Science fiction is a genre that is known, especially nowadays, for presenting a “big idea” in the subtext that it’s trying to get across. Most of the critically acclaimed science fiction films, and most of the ones that are remembered for years past their release, have an element of this. But every so often it’s nice to be reminded that science fiction can just be fun as well, and The Fifth Element takes this approach while not completely ignoring the other.
Directed and written by Luc Besson, this film was reportedly his homage to the science fiction comic books he had grown up on. It doesn’t fall far from the source. The Fifth Element is fast-paced, colorful, and a lot of fun.
Though maybe not so fun for the protagonists.

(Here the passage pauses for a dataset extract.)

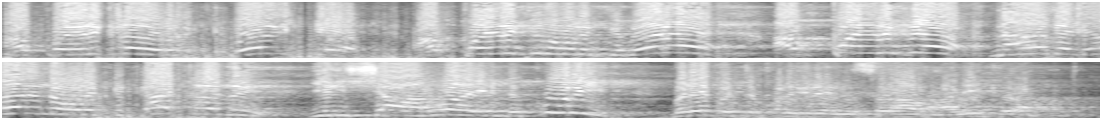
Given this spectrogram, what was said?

The Fifth Element stars Bruce Willis as Korben Dallas, retired major and current taxi driver. Set a few hundred years in the future, the film begins with the imminent arrival of an ancient threat to civilization. Every 5000 years a great evil comes to try and consume the Earth and spread death throughout the galaxy. The only thing which can stop it is a weapon long-hidden in the pyramids of Egypt, granted to mankind by benevolent aliens. The weapon harnesses the power of the four elements, centered around a fifth. Korben is brought into the mess when the fifth element in question, a genetically-engineered superhuman called Leeloo (Milla Jovovich) crashes through the roof his cab. Korben and Leeloo need to retrieve the four elemental keystones to save the world. Also present are a priest and his acolyte (Ian Holm and Charlie Creed-Miles), who were the benevolent aliens’ contacts on Earth; Gary Oldman as Zorg, a power-hungry businessman who wants to sell the stones for profit; and an alien race that wants the stones to sell to Zorg for advanced weaponry. All factions are in competition for the stones.

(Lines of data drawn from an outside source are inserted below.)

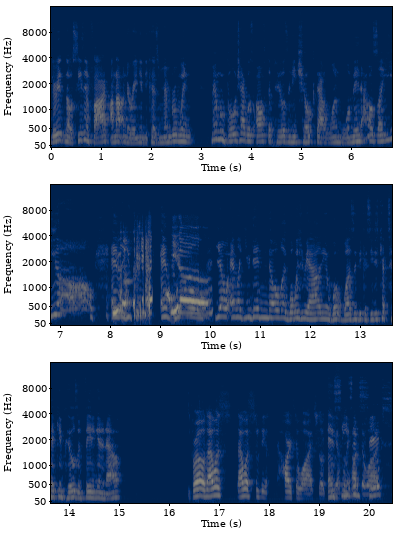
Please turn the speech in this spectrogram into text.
there is no season five. I'm not underrating it because remember when remember when BoJack was off the pills and he choked that one woman? I was like, yo, and like you could, and yo, Yo. yo, and like you didn't know like what was reality and what wasn't because he just kept taking pills and fading in and out. Bro, that was that was something hard to watch. Low And season hard to watch. six,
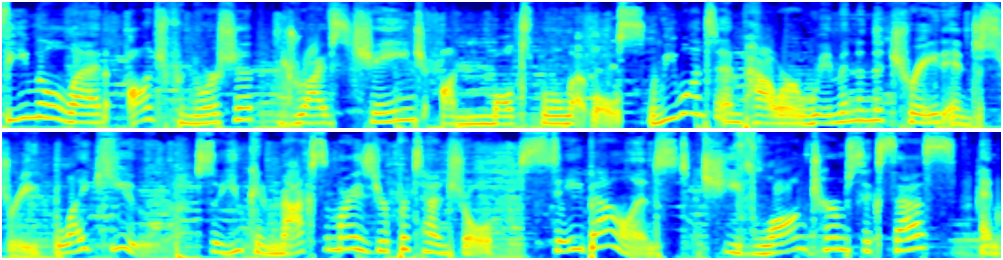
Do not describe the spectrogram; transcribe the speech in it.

It’s a simple and straightforward plot that makes for a fun romp through a setting that, like Blade Runner, is a mixture of “colorful” and “gritty” — leaning more to the former in this case. The sci-fi comic book legacy is in full display with the designs of the cities, aliens, artifacts, and costumes. The Fifth Element is always a pleasure to look at.
OK. Almost always.
The characters in the film are also a lot of fun. Korben Dallas is your typical Bruce Willis role; he’s a highly capable guy who nevertheless seems rather put-upon by his situation. There’s a strong resemblance to John McClane in his personality. Leeloo is both driven and very naive, having little direct life experience; she’s impressive in combat and amusingly charming outside of it. Gary Oldman’s character Zorg is creepy and weird in the right doses, while never seeming as though this is in any way a handicap to his character. Even Chris Tucker’s character, Ruby Rhod, is moderately amusing — though I did find him to be overused.
The story makes a few basic nods to the idea of science fiction being about high concepts, particularly near the end of the film, but mostly it’s just here to show the audience a good time. There are gunfights and fistfights and a lot of subversive humor throughout the film. The end result is a film that occupies that special intersection between an intelligent film and simple fun; how much thinking you want to do while watching the film is largely up to you, and there’s something to reward any level of brain activity. It leans a bit more on the side of simple fun — but since it is fun, it succeeds at that without falling into the trap of being stupid.
It’s a film that I can see myself going back to multiple times. While my initial impression is strong, I can picture it getting stronger with repeat viewings.